"Do you know something I don't?"
"It's not that I know something you don't. It's that I know the look in Danny's eye when he sees something he wants. And he had that look tonight."
"I don't get it."
"Yes. But I only understand my weirdness when I'm drunk, so, if you want the story, you're going to have to deal with it."
"So, Danny gets me an audition and, after my first sketch gets airtime – I didn't write it, but it was the first time I was on syndicated-television in a main character role in a sketch, so it was a big deal – they take me out after the show. Matt goes to the bar to get us drinks, and Danny and I are dissecting the skit when I question why a joke didn't get a laugh. He looks up at me and says, 'Harriet, people don't like funny girls.'" Harriet pauses like this is perfectly clear and understandable.
"I don't get it."
Harriet raised an eyebrow, and she leaned towards Jordan conspiratorially, "I didn't either at first. But it sunk in later. When I didn't get laughs at a table read but one of the guys did for the same joke. When I brought something I
wrote to Wes and he shot it down. People don't like funny girls." And she stopped again as though this made it all crystal clear.
"People don't like funny girls?"
"No, my appeal lays in my cute ass and Matt's jokes coming out of my mouth."
"Oh Harriet, I hope you know that's not true." Jordan’s hand landed softly on the other woman’s arm and rested there for a moment.
"It's not to the people who matter. Part of the reason Danny is my rock is because he gets me. He knows that I can take something that Matt is trying to make funny, say it out loud, and it is funny. Girls are funny. People just don't want us to be. They'd rather credit Matt's writing genius or Danny's production or Cal's direction. It's not about my talent. It's what they give me to do. Danny sees through it. It's why he's so good. It's why he can amplify Matt's writing. It's why they make a great pair. Danny recognizes raw talent and morphs it into beauty.
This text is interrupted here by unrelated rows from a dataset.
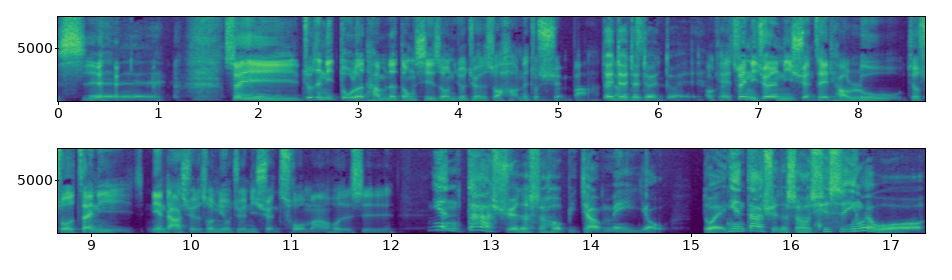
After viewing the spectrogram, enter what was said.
西，对对对，所以就是你读了他们的东西之后，你就觉得说好，那就选吧，对对对对对，OK。所以你觉得你选这条路，就说在你念大学的时候，你有觉得你选错吗？或者是念大学的时候比较没有。对，念大学的时候，其实因为我，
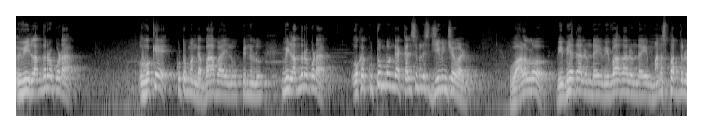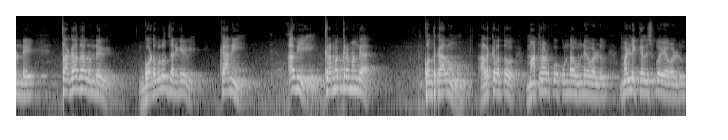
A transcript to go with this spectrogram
వీళ్ళందరూ కూడా ఒకే కుటుంబంగా బాబాయిలు పిన్నులు వీళ్ళందరూ కూడా ఒక కుటుంబంగా కలిసిమెలిసి జీవించేవాళ్ళు. వాళ్ళలో విభేదాలు ఉండేవి వివాదాలు ఉండేవి మనస్పర్ధలు ఉండేవి తగాదాలు ఉండేవి గొడవలు జరిగేవి. కానీ అవి క్రమక్రమంగా కొంతకాలం అలకలతో మాట్లాడుకోకుండా ఉండేవాళ్ళు మళ్ళీ కలిసిపోయేవాళ్ళు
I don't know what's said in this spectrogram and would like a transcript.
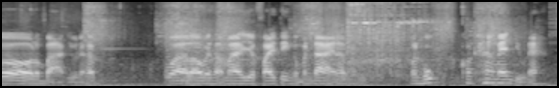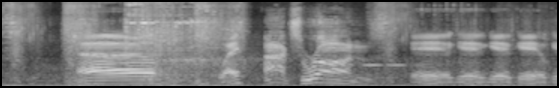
ก็ลำบากอยู่นะครับ เพราะว่าเราไม่สามารถที่จะไฟติ้งกับมันได้นะครับ มันฮุกค่อนข้างแม่นอยู่นะ เอ่อ สวย Axe runs. โอเคโอเคโอเคโอเคโอเค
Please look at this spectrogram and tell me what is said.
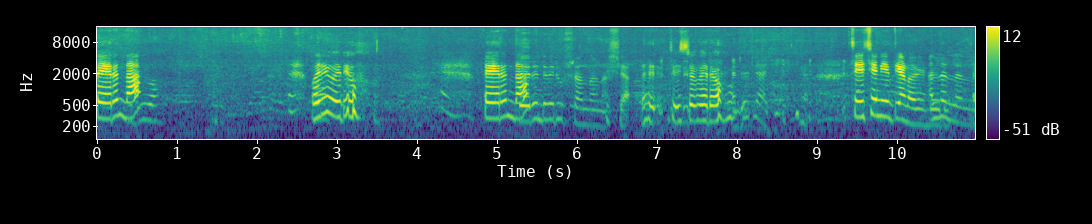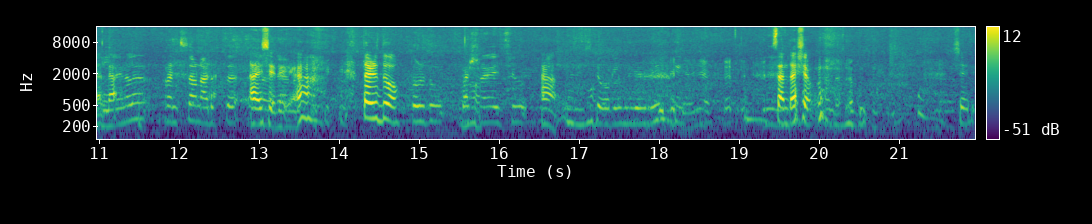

He is an artist who doesn't want to be one."
"That makes no sense."
"I know." She smiled as she sipped her wine again and winked at the bartender.
"So, you know why you're weird."
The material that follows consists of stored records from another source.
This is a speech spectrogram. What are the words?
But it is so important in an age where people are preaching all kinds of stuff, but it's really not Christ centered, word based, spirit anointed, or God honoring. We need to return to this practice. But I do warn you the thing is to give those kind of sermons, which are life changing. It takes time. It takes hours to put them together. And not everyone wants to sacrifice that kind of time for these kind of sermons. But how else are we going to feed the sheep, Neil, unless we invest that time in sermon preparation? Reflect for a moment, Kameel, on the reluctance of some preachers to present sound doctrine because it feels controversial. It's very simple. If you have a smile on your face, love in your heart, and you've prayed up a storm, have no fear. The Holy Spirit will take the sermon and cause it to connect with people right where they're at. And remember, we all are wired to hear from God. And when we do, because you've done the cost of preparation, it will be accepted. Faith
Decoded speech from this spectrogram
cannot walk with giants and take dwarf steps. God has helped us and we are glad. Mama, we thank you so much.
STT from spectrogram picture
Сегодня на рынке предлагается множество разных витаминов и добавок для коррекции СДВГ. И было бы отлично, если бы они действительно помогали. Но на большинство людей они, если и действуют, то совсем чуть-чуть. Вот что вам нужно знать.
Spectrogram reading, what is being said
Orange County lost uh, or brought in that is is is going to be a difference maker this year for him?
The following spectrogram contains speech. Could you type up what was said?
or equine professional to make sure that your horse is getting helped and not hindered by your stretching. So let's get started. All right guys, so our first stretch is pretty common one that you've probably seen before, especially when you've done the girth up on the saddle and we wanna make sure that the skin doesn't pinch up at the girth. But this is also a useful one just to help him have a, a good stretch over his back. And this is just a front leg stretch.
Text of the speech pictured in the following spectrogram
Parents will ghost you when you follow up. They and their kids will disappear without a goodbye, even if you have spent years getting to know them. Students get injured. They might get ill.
"Jordan? You're drunk."
"You're drunk too."
"I know. The story doesn't make sense when I tell it sober. Trust me, I've tried. Simon and Tom think I'm a loon. But I am Natasha to their Boris so it's okay."
"You don't really think people don't like funny girls, do you?"
Harriet's eyes welled briefly with tears and Jordan thought that maybe, maybe she'd gone too far. "Harriet?"
Softly, Harriet quipped, "You know, my mother thought I was a funny girl? And her opinion was the only one I ever cared about until I met Danny and Matt. So, you see, I know that in reality it's not true, but in Hollywood it is. People don't want their girls to be funny. Sexy, yes. Smart, sure. Funny, no. Someday, it'll be different. Someday, I'll go to a comedy club and bring in a girl for an audition and Danny will see it. Because Danny's not Hollywood. Danny's something else."
"Jeez, Harry, if I didn't know better from the gossip magazines I'd think you had a crush on Danny."
"Nah. Danny and I see eye to eye on too many things for there to be anything deeper between us. He connects with women he has to figure out and who have to figure him out. I told you, he's my rock. Matt's my hard place, and I'm happy caught between them because, no matter how far apart we get, Danny will always bounce me back to Matt when it's time."
"How do you know?"
"I don't,” Harriet paused and looked at Jordan with surprising lucidity. “But I have faith that we will always come back to each other. It's part of the incongruity in my character – humor and faith – people don't understand it. I know in my heart that behind the jokes and the mania, Matt is the man I will always come back to in my heart and my head and my soul. Because Matt brings out the funny in me, accepting and embracing every aspect of who I am, never even acknowledging to himself that people don't like funny girls."